Wilmette Beacon: Wilmette Schools Seeking 4.3 Percent Levy Increase

Wilmette Beacon/D39 Levy Increase: 4.3 percent


There is currently debate on tax reform at the national level.

The Wilmette School District 39 School Board discussed taxes, too, at its Monday, Oct. 23 meeting. The board reviewed the tax year 2017 levy estimate at the meeting. This year’s estimated levy has a 4.36 percent increase from last year’s final extension from $51.6 million to $53.9 million. The educational fund has a 1.17 percent increase from last year’s final extension to this year’s estimated extension from $39.5 million to $40 million. The special education fund has a 4.35 percent increase from $296,256 to $309,147.

In addition, the tort fund has a 30.35 percent decrease from $403,490 to $281,047. The operations and maintenance fund has a 23.06 percent increase from $7.9 million to $9.7 million. The transportation fund has a 9.83 percent decrease from $705,198 to $635,843. The Illinois Municipal Retirement and Social Security funds have a 7.76 percent increase from $1.47 million to $1.58 million. The working cash fund has a 20.73 percent decrease from $107,233 to $85,000. The debt service fund has a 4.57 percent increase from $1.2 million to $1.26 million.

The estimated levy is based upon several variables including the Consumer Price Index (CPI), EAV, the value of new construction, the Cook County multiplier and the Limiting Rate calculation. The CPI has been determined to increase 2.1 percent over last year’s final extension. The other variables have yet to be finalized. All assumptions were based on the analysis of historical data, local trends and future projections. The public hearing on the proposed 2017 levy will be held at 7 p.m. Dec. 18 at the Mikaelian Education Center. Adoption of the 2017 levy is slated to be on the agenda the same night. Wilmette residents didn’t wait until the public hearing to voice their opinions, however. Three Wilmette residents voiced their concerns about the estimated 4.36 percent levy increase during the public comment session at the Oct. 23 meeting.

“When you decide as a board to take money from my family in the form of ever-higher property taxes because you might have otherwise lost your chance, for my family and me that money is gone forever,” Betsy Hart said. “I believe you should reconsider taking more money from Wilmette residents just because you can. How about leaving that money in the pockets of the people who earned it? Let Wilmette residents keep more of their money in this levy season when we are being taxed to death at every turn so that this money is not lost to us forever.”

David Ford is also opposed to the levy increase and would like to see more Village-wide communication on the issue.
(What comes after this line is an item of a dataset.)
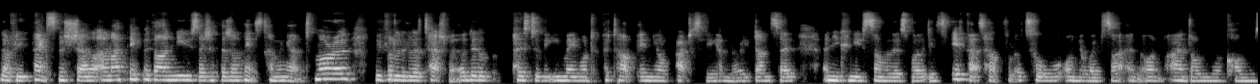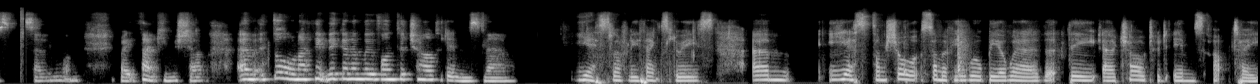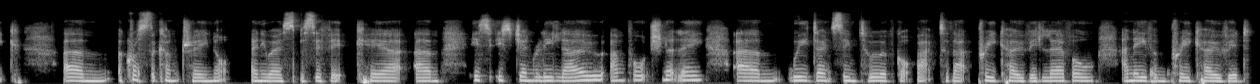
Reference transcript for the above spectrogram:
Lovely. Thanks, Michelle. And I think with our newsletter that I think is coming out tomorrow, we've got a little attachment, a little poster that you may want to put up in your practice if you haven't already done so. And you can use some of those wordings if that's helpful at all on your website and on and on your comms. So um, great. Thank you, Michelle. Um, Dawn, I think we're going to move on to childhood IMS now. Yes, lovely. Thanks, Louise. Um, yes, I'm sure some of you will be aware that the uh, childhood IMS uptake um, across the country, not anywhere specific here um, is is generally low. Unfortunately, um, we don't seem to have got back to that pre-COVID level, and even pre-COVID,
“It is an outrageous amount of money,” he said. “I for one raise my hand in complete opposition. I think the Village at large should be notified about this because unless I was sent an email this afternoon at 4:30 about coming, I knew nothing about it. I think it’s a terribly important issue that the entire Village should know about and scrub and understand and weigh in on.”

Tom Scanlan was a member of the Save Wilmette Lakefront group, which opposed a pair of 2015 Wilmette Park District referendums that ended up not passing. The rejected referendums would have issued $14.5 million in bonds for Gillson and Langdon Park projects.

“Personally we went door to door to about 2,000 residents in Wilmette,” he said. “When you go to as many houses as we went to, it’s middle class. Are there wealthy residents here? Yes, hundreds. But are there thousands? No. The property taxes was a concern and I know that you are once again considering that.”

Board member Tracy Kearney concurred with the residents who spoke during public comment.

“I moved here in 2002 and my property taxes have increased by 300 percent in 15 years,” she said. “At the same time, the value of my home has decreased. It’s difficult for anyone to understand how our property taxes have gone to these exponential levels and at the same time our property values have not nor has our income. We have not seen market values rise rapidly or even rise in the last 10 years yet we continue to extend our levy to the amounts that we can. I would like to suggest that we consider not extending the levy this year.”